    Its under the guise of a favor, that’s what makes it silly.

  34. While moving into our new house around christmas, we were short of cash. I didn’t want to take the $355 I could be spending on my kids for christmas on my car payment so I called up my company, and they agreed to set my car payment back a month. They went thru all the legalities with me, said pretty much they just extended my loan that one month, nothing changes. AND no $25 ridiculous fee. WTH is THAT. Most people strapped for cash can just ask their financial institutions for help, if they got a good track record.

  35. ambrooks16 says:

    This is one of the smartest things out there – and is anything but a scam. Sometimes life happens and disasters happen financially for whatever reason. Having a program like this could keep you from getting a house repo’d. It could help you to get out some trouble with credit cards.

    Is it generally a good idea to use the program? Heck no. But there is the situation where this can absolutely save you financially and your credit score.

  36. Coder4Life says:

    state farm does this every summer or holiday season on my car payment. Except it’s $40.

  37. 420greg says:

    I have 3 loans with my CU, 2 cars and a boat, and I do the skip a pay every year around christmas. Since these loans are fixed (installment debt) it makes more sense to send the $1200 to my 17% amex card, rather than pay it to my 4.35% car loan.

    Also once the CC debt is paid off I am going to use this money to make an extra mortgage payment. If you make an extra payment on your mortgage every year you can save almost 40k and pay it off in 22 years 8 months, at least in my case.

  38. bobfromboston says:

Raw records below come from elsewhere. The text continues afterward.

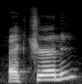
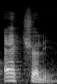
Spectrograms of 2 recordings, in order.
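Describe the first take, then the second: First: Actually rising high at the end; actually with a higher, rising finish; first variant. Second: Actually falling at the end; actually at usual pitch with a falling finish; second variant. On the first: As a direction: lift the end of actually like a question. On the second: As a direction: let actually drop to a close. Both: Shown as a demonstration. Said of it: "Both are correct".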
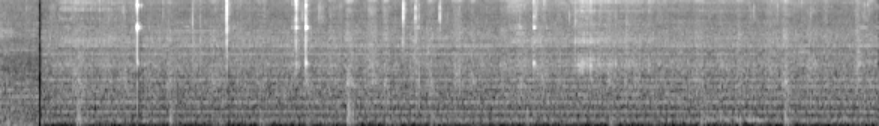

    @buyer5: It’s not a favor, but a convenience. If you’ve been hit with medical bills or a huge car repair, and your alternative is defaulting on a $500 loan payment, $25 is a pretty small price to pay.

  39. Tiber says:

    @bonzombiekitty: Heh heh, you want to know bad debt? Check out Full Sail. You get a Bachelor’s Degree in 2 years, but the program is somewhere in the $50,000′s and it’s nearly impossible to get a job (You’ll have 9 A.M. – 5 P.M. classes one month, and 5 P.M. – 1 A.M. in another) so you have to take out loans for living expenses (in Orlando). I don’t regret going there by any means, but I have over $100k in debt, and I was pretty conservative with living expenses.

  40. stinerman says:

    @AmbiUbi:

    Just for the record, I will state that Norway requires 10 months of paid parental leave at 100% of wages or 12.5 months of paid leave at 80% of wages. This is in addition to a full year of unpaid leave for each parent.

    Sometimes I read about the laws in Europe and swear I’m reading fiction.

  41. Joessandwich says:

    My credit union offers this all the time. Although it makes more sense since my credit union is for people in the entertainment industry, where being without work for a month or more is the standard. I’m going on hiatus for five weeks which is unpaid, so it certainly is tempting. But I planned well.

  42. Anonymous says:

    Hey – nothing new – we tried to refi thru M&T Bank and were promised one thing and close to closing (we had already had it appraised exactly a month before they appraised it), they used an appraiser from another county who spent only 20 minutes in our home (almost 4,000 sq ft & approx 2 acres), did not take down any improvements, could not provide us with business card, etc. and she appraised it for $140K less than the previous appraisal. FYI, we were set to close with another bank but M&T promised us a lower rate so we cancelled settlement via first bank. My guess is that they do this alot – tell you one thing and then close to closing, come up with reasons why you have to pay thousands more to them to close. They figure, they got you. M&T Bank and Reza Kion Abadi are showing me how unethical banks can be. Please learn from our experience.